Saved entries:
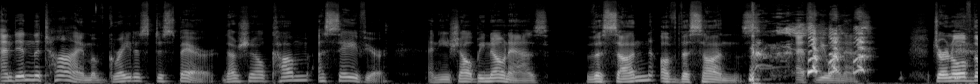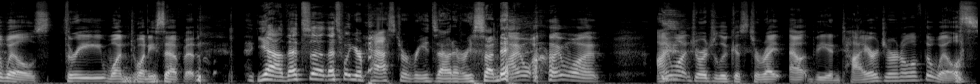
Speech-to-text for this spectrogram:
and in the time of greatest despair there shall come a savior and he shall be known as the son of the sons s-u-n-s journal of the Whills 3 127 Yeah, that's uh, that's what your pastor reads out every Sunday. I, I want I want George Lucas to write out the entire Journal of the Whills.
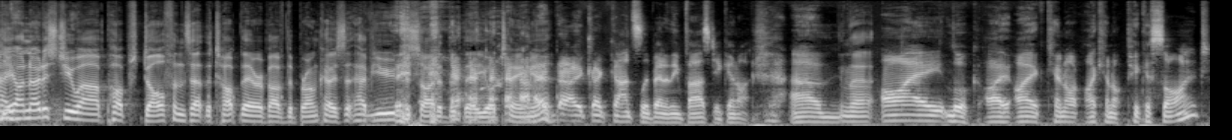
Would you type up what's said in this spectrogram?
Hey, I noticed you uh, popped Dolphins at the top there above the Broncos. Have you decided that they're your team yet? no, I can't slip anything past you, can I? Um, Nah. I look, I, I cannot, I cannot pick a side.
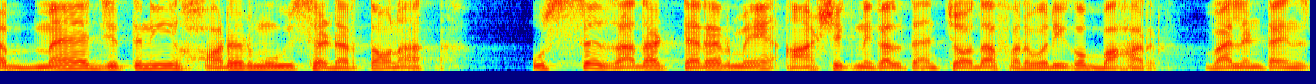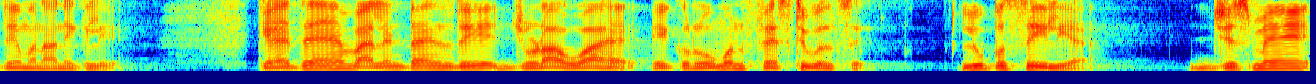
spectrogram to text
अब मैं जितनी हॉरर मूवी से डरता हूँ ना उससे ज़्यादा टेरर में आशिक निकलते हैं चौदह फरवरी को बाहर वैलेंटाइंस डे मनाने के लिए। कहते हैं वैलेंटाइंस डे जुड़ा हुआ है एक रोमन फेस्टिवल से लुपसेलिया जिसमें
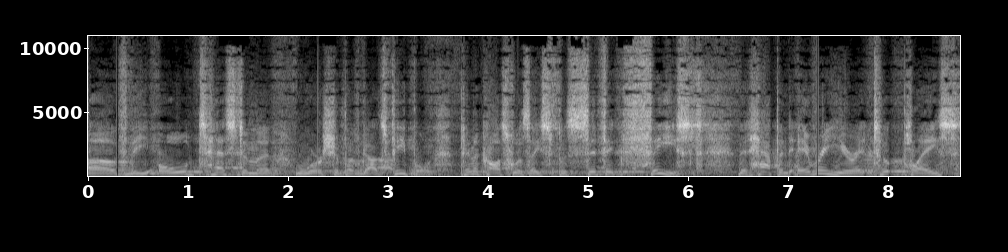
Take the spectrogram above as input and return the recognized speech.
of the Old Testament worship of God's people. Pentecost was a specific feast that happened every year. It took place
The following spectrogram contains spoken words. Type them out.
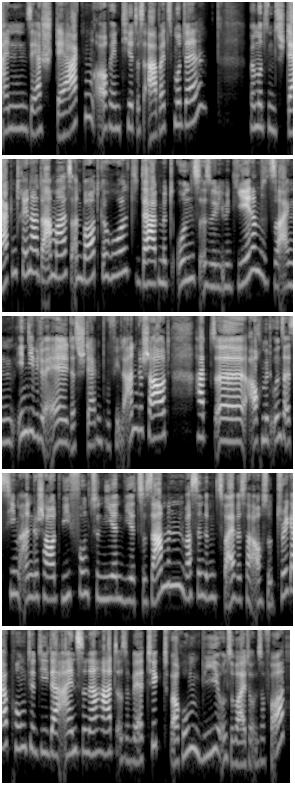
ein sehr stärkenorientiertes Arbeitsmodell. Wir haben uns einen Stärkentrainer damals an Bord geholt. Der hat mit uns, also mit jedem sozusagen individuell das Stärkenprofil angeschaut, hat äh, auch mit uns als Team angeschaut, wie funktionieren wir zusammen, was sind im Zweifelsfall auch so Triggerpunkte, die der Einzelne hat, also wer tickt, warum, wie und so weiter und so fort.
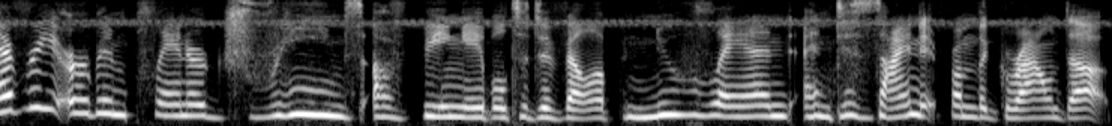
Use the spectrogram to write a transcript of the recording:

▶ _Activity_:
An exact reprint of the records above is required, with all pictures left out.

▶ _Your response_:
Speech-to-text for this spectrogram:
and in the time of greatest despair there shall come a savior and he shall be known as the son of the sons s-u-n-s journal of the Whills 3 127 Yeah, that's uh, that's what your pastor reads out every Sunday. I, I want I want George Lucas to write out the entire Journal of the Whills.
Would you type up what's said in this spectrogram?
Hey, I noticed you uh, popped Dolphins at the top there above the Broncos. Have you decided that they're your team yet? no, I can't slip anything past you, can I? Um, Nah. I look, I, I cannot, I cannot pick a side.
spectrogram to text
अब मैं जितनी हॉरर मूवी से डरता हूँ ना उससे ज़्यादा टेरर में आशिक निकलते हैं चौदह फरवरी को बाहर वैलेंटाइंस डे मनाने के लिए। कहते हैं वैलेंटाइंस डे जुड़ा हुआ है एक रोमन फेस्टिवल से लुपसेलिया जिसमें
Take the spectrogram above as input and return the recognized speech.
of the Old Testament worship of God's people. Pentecost was a specific feast that happened every year. It took place
The following spectrogram contains spoken words. Type them out.
ein sehr stärkenorientiertes Arbeitsmodell. Wir haben uns einen Stärkentrainer damals an Bord geholt. Der hat mit uns, also mit jedem sozusagen individuell das Stärkenprofil angeschaut, hat äh, auch mit uns als Team angeschaut, wie funktionieren wir zusammen, was sind im Zweifelsfall auch so Triggerpunkte, die der Einzelne hat, also wer tickt, warum, wie und so weiter und so fort.
Use the spectrogram to write a transcript of the recording:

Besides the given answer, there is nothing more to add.